An illustration of how to resolve problems in the workplace

Budtenders Become Essential Service Workers During COVID-19

In a remarkable departure from how the cannabis industry was treated in the past, British Columbia’s cannabis workers have been deemed essential service workers during the COVID-19 crisis. This means that BC’s cannabis stores are encouraged to keep operating as long as they maintain physical distancing measures and put enhanced sanitation procedures in place.

According to the Ministry of Public Safety, essential services are those businesses and services that are “essential to preserving life, health, public safety and basic societal functioning.” They are “the services British Columbians rely on in their daily lives.”

British Columbia joins several other provinces and states, including Ontario, Quebec, and California in declaring cannabis dispensaries an essential service.

Unlike in the past, when you could be arrested and jailed for selling or buying cannabis products, the work of Budtenders is now on par with other front-line essential workers like grocery and pharmacy workers. They are performing an essential service that helps to maintain some normalcy during this crisis and provides needed medicine for medical cannabis patients.

Medical cannabis advocates have pointed out how important it is to keep the legal market open during the pandemic, as if dispensaries close medical patients may need to seek cannabis from illegal underground sources. These sources do not have the added scrutiny of the legal market in terms of health and safety protections, and it is difficult to imagine how physical distancing could be maintained for vulnerable medical cannabis patients.

In recognition for their work in helping to flatten the curve on the Covid-19 pandemic, unionized budtenders at Clarity Cannabis are receiving a $2/hour “hero” pay boost and a secure return-to-work benefit. Budtenders also have access to additional child care benefits granted to front-line workers.

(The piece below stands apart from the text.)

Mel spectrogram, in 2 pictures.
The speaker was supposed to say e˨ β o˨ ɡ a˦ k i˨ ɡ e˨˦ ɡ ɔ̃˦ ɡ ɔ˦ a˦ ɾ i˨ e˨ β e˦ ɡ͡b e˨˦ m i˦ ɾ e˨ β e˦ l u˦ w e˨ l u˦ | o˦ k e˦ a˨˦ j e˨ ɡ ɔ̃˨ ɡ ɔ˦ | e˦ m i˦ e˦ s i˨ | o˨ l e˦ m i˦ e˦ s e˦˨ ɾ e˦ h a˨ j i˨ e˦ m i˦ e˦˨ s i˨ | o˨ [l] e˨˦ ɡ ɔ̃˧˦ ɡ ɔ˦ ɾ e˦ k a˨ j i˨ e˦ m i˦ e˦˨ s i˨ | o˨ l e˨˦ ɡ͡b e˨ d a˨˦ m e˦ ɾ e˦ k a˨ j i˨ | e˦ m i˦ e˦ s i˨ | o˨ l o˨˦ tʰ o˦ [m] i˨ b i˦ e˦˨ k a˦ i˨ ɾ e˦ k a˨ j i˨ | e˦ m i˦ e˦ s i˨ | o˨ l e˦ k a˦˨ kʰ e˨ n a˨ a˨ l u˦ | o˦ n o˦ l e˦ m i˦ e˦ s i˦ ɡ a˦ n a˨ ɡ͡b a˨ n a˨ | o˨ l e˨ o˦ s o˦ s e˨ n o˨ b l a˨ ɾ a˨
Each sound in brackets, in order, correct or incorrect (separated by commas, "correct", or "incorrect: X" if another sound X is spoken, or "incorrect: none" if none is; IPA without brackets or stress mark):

UFCW 1518 fights for fairness for over 23,000 union members across BC and the Yukon. Click here for information about joining our Cannabis division, or you can connect with an organizer to learn more.